◆ **WHAT IS BEING ASKED**: Among the lines of the records below, count those with the word "spectrogram". Reply with that number alone.

Collection entries
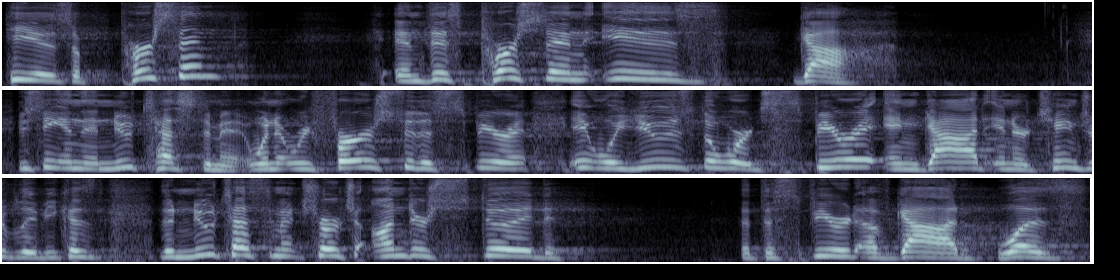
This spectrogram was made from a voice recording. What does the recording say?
He is a person and this person is God. You see, in the New Testament, when it refers to the Spirit, it will use the word Spirit and God interchangeably because the New Testament church understood that the Spirit of God was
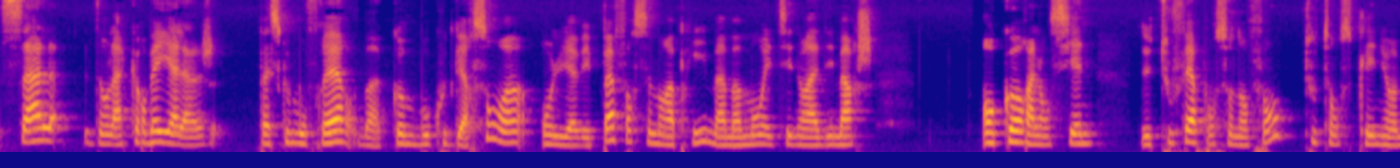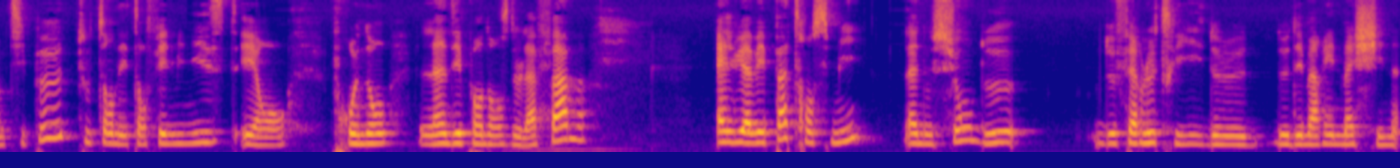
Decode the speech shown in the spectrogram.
sale dans la corbeille à linge. Parce que mon frère, bah, comme beaucoup de garçons, hein, on lui avait pas forcément appris. Ma maman était dans la démarche encore à l'ancienne de tout faire pour son enfant, tout en se plaignant un petit peu, tout en étant féministe et en prenant l'indépendance de la femme. Elle lui avait pas transmis la notion de de faire le tri, de, de démarrer une machine.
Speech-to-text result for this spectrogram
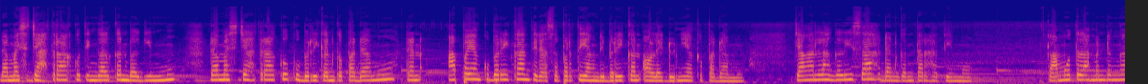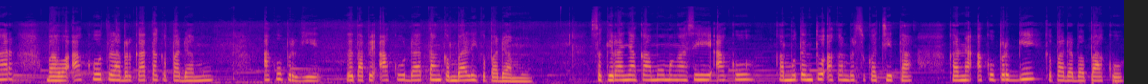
Damai sejahtera ku tinggalkan bagimu, damai sejahtera ku kuberikan kepadamu, dan apa yang kuberikan tidak seperti yang diberikan oleh dunia kepadamu. Janganlah gelisah dan gentar hatimu kamu telah mendengar bahwa aku telah berkata kepadamu, "Aku pergi, tetapi aku datang kembali kepadamu." Sekiranya kamu mengasihi aku, kamu tentu akan bersuka cita karena aku pergi kepada Bapakku,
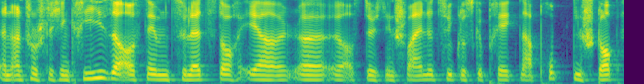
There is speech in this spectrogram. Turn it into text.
in Anführungsstrichen, Krise, aus dem zuletzt doch eher äh, aus durch den Schweinezyklus geprägten abrupten Stopp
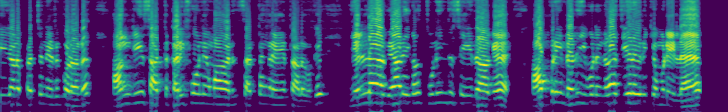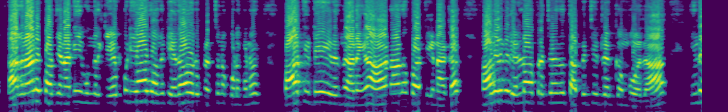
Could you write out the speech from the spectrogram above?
ரீதியான பிரச்சனை இருக்கக்கூடாது. அங்கேயும் சட்ட கலிபோர்னியா மாகாணத்தில் சட்டங்களை ஏற்ற அளவுக்கு எல்லா வேலைகளும் துணிந்து செய்தாங்க. அப்படின்றது இவனுங்களா ஜீரணிக்க முடியல. அதனால பாத்தீங்கன்னாக்கா இவங்களுக்கு எப்படியாவது வந்துட்டு ஏதாவது ஒரு பிரச்சனை கொடுக்கணும் பார்த்துட்டே இருந்தானுங்க. ஆனாலும் பாத்தீங்கன்னாக்கா அவர்கள் எல்லா பிரச்சனையும் தப்பிச்சிட்டு இருக்கும் போதுதான் இந்த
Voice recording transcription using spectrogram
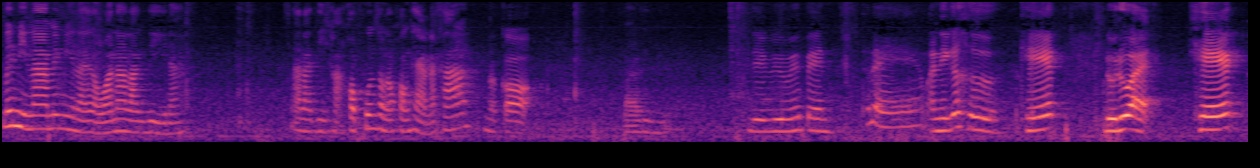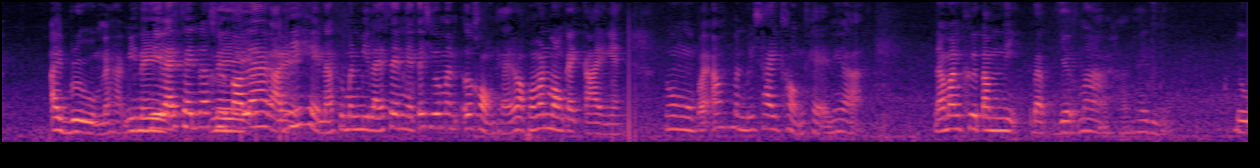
ไม่มีหน้าไม่มีอะไรแต่ว่าน่ารักดีนะ น่ารักดีค่ะ ขอบคุณสำหรับของแถมนะคะแล้วก็บารีรีวิวไม่เป็นถ้าแดงอันนี้ก็คือเค้กดูด้วยเค้กไอบรูมนะคะมีนี่มีลายเส้นด้วยคือนี่ตอนแรกอะนี่ที่เห็นนะคือมันมีลายเส้นไงก็คิดว่ามันเออของแท้หรือเปล่าเพราะมันมองไกลๆไงงงๆไปอ้าวมันไม่ใช่ของแท้นี่อะแล้วมันคือตำหนิแบบเยอะมากค่ะให้ดู ดู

◆ **PROBLEM SOLUTION**: 6